**WORK TO COMPLETE**
Copy all the lines of the listing below exactly. Skip the images.

--- DATA RECORDS ---

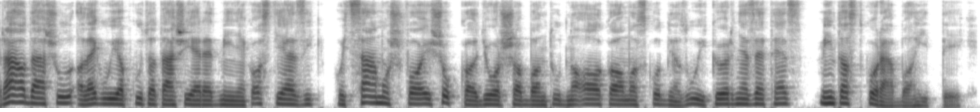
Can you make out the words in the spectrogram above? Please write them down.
Ráadásul a legújabb kutatási eredmények azt jelzik, hogy számos faj sokkal gyorsabban tudna alkalmazkodni az új környezethez, mint azt korábban hitték.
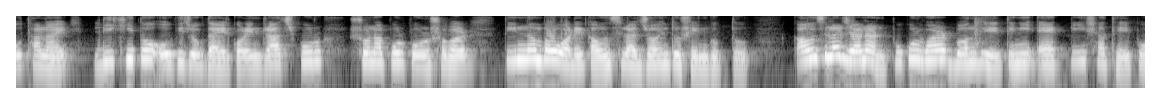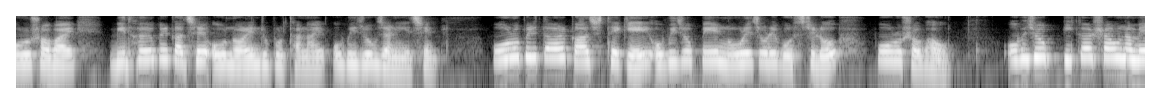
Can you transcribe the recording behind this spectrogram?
ও থানায় লিখিত অভিযোগ দায়ের করেন রাজপুর সোনাপুর পৌরসভার তিন নম্বর ওয়ার্ডের কাউন্সিলর জয়ন্ত সেনগুপ্ত। কাউন্সিলর জানান পুকুর ভরাট বন্ধে তিনি একই সাথে পৌরসভায় বিধায়কের কাছে ও নরেন্দ্রপুর থানায় অভিযোগ জানিয়েছেন। পৌরপিতার কাছ থেকে অভিযোগ পেয়ে নড়ে চড়ে বসছিল পৌরসভাও। অভিযোগ টিকা সাউ নামে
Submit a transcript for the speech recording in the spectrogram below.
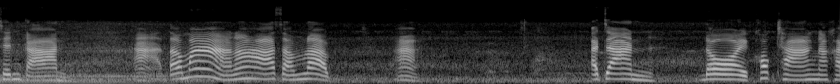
เช่นกัน อ่า ต่อมานะคะสำหรับ อะอาจารย์ดอยคอกช้างนะคะ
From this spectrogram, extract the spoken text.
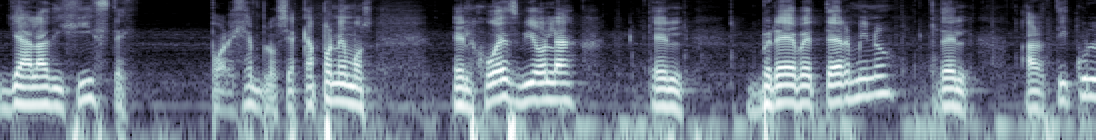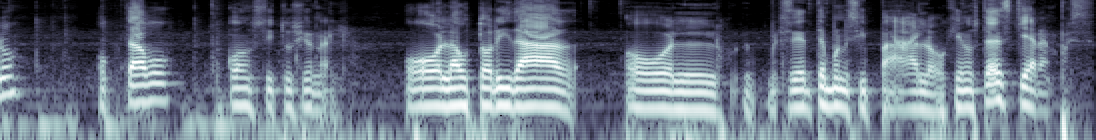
ya la dijiste. Por ejemplo, si acá ponemos el juez viola el breve término del artículo octavo constitucional, o la autoridad, o el presidente municipal, o quien ustedes quieran, pues.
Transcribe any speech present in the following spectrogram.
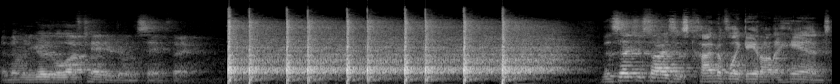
And then when you go to the left hand, you're doing the same thing. This exercise is kind of like eight on a hand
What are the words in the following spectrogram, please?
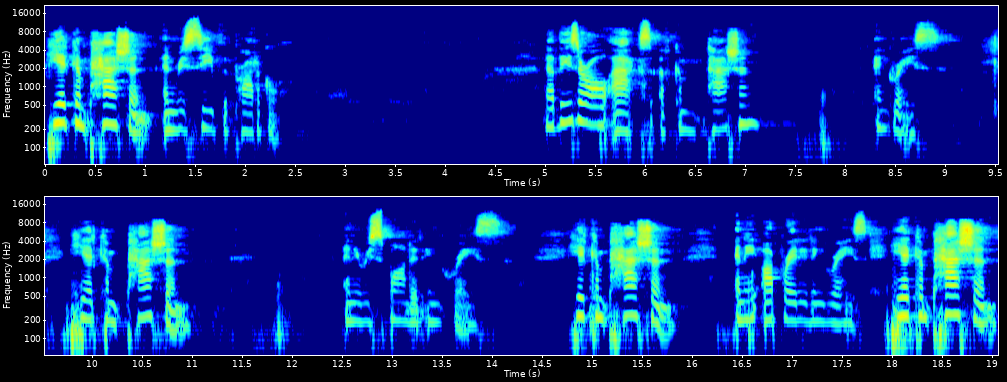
He had compassion and received the prodigal. Now, these are all acts of compassion and grace. He had compassion and he responded in grace. He had compassion and he operated in grace. He had compassion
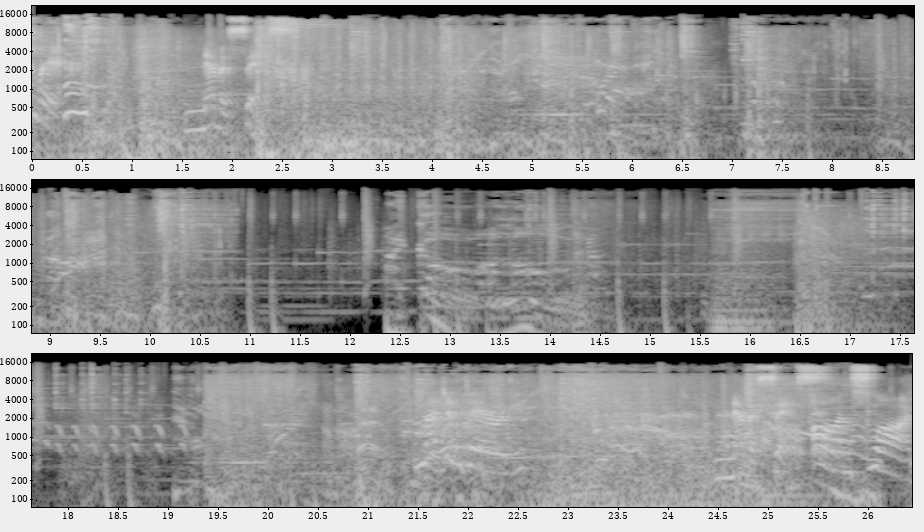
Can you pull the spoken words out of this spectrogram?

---

**OUTPUT**
Can you make out the words in the spectrogram above? Please write them down.
Ráadásul a legújabb kutatási eredmények azt jelzik, hogy számos faj sokkal gyorsabban tudna alkalmazkodni az új környezethez, mint azt korábban hitték.
Can you transcribe the recording behind this spectrogram?
ও থানায় লিখিত অভিযোগ দায়ের করেন রাজপুর সোনাপুর পৌরসভার তিন নম্বর ওয়ার্ডের কাউন্সিলর জয়ন্ত সেনগুপ্ত। কাউন্সিলর জানান পুকুর ভরাট বন্ধে তিনি একই সাথে পৌরসভায় বিধায়কের কাছে ও নরেন্দ্রপুর থানায় অভিযোগ জানিয়েছেন। পৌরপিতার কাছ থেকে অভিযোগ পেয়ে নড়ে চড়ে বসছিল পৌরসভাও। অভিযোগ টিকা সাউ নামে
Submit a transcript for the speech recording in the spectrogram below.
เช่นกัน อ่า ต่อมานะคะสำหรับ อะอาจารย์ดอยคอกช้างนะคะ
From this spectrogram, extract the spoken text.
ya la dijiste. Por ejemplo, si acá ponemos el juez viola el breve término del artículo octavo constitucional, o la autoridad, o el presidente municipal, o quien ustedes quieran, pues.
Transcribe any speech present in the following spectrogram.
And then when you go to the left hand, you're doing the same thing. This exercise is kind of like eight on a hand
What are the words in the following spectrogram, please?
He had compassion and received the prodigal. Now, these are all acts of compassion and grace. He had compassion and he responded in grace. He had compassion and he operated in grace. He had compassion
Can you pull the spoken words out of this spectrogram?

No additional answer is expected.